What equipment you need depends on the place you choose to learn to dive. If you are learning on holiday, the dive center is unlikely to have any requirements for equipment purchase. A good mask and snorkel are always a great investment, and you should have a proper fitting on your course and probably a range to choose from and try during your course too.
In this case, I would advise buying whatever mask it is that you have tried and that you have found comfortable and leak free. If you are going to the tropics or somewhere sunny, then I would strongly advise buying a rash vest. A rash vest is a t-shirt like garment made of thin material, usually spandex, nylon, or polyester, that you can wear while snorkeling or underneath a wetsuit.
Some people who try scuba diving get bitten by the bug and instantly know that it will be a lifelong passion for them. Others grow into the sport more slowly and collect gear as their experience grows. you don't have to rush out and buy a dive knife and the top of the range regulator before you've started.
The advantage is that it offers sun protection; get a long-sleeved one, and you won’t have to worry about sunburn while out on the boat, and you won’t be dumping chemicals into the ocean either.
Learning to dive at home, can be slightly different and each center will have its policy on what gear they ask you to buy.
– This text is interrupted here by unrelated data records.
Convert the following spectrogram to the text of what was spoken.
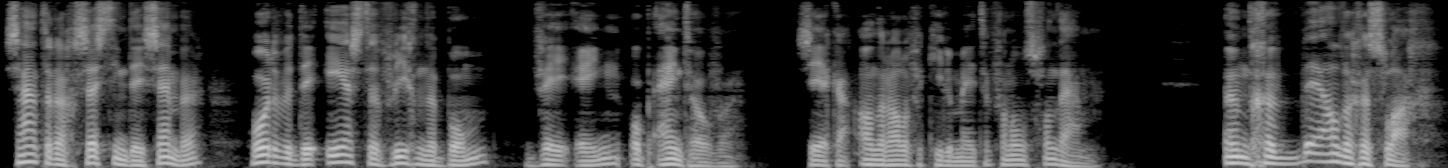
Zaterdag 16 december hoorden we de eerste vliegende bom V1 op Eindhoven, circa anderhalve kilometer van ons vandaan. Een geweldige slag.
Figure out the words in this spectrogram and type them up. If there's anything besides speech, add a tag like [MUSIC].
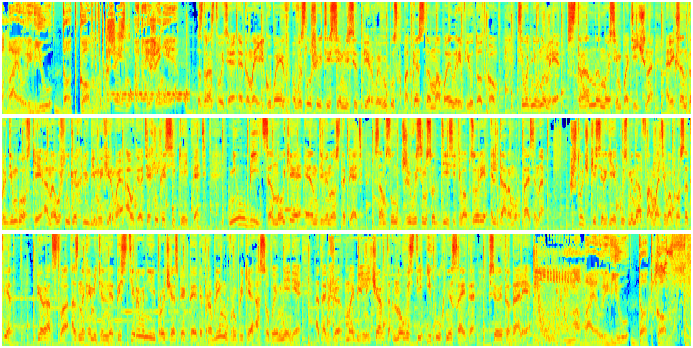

There is likely to be a requirement for investment in some equipment which might be a mask, snorkel and fin package but it could be more.
How much is the course?
The cost of learning to dive is set by the dive school and not the agency and costs vary widely.
In locations popular with backpackers where competition for students is high, you can pay as little as USD270-300 for your course. In a place like that with many options spend some time looking for a centre that teaches in small groups and gets great reviews from previous students and, if you can, go and check a few out before making your decision.
Learning to dive in the UK can cost USD500 for your course which may not include extras like accommodation if you need to travel to take your open water dives.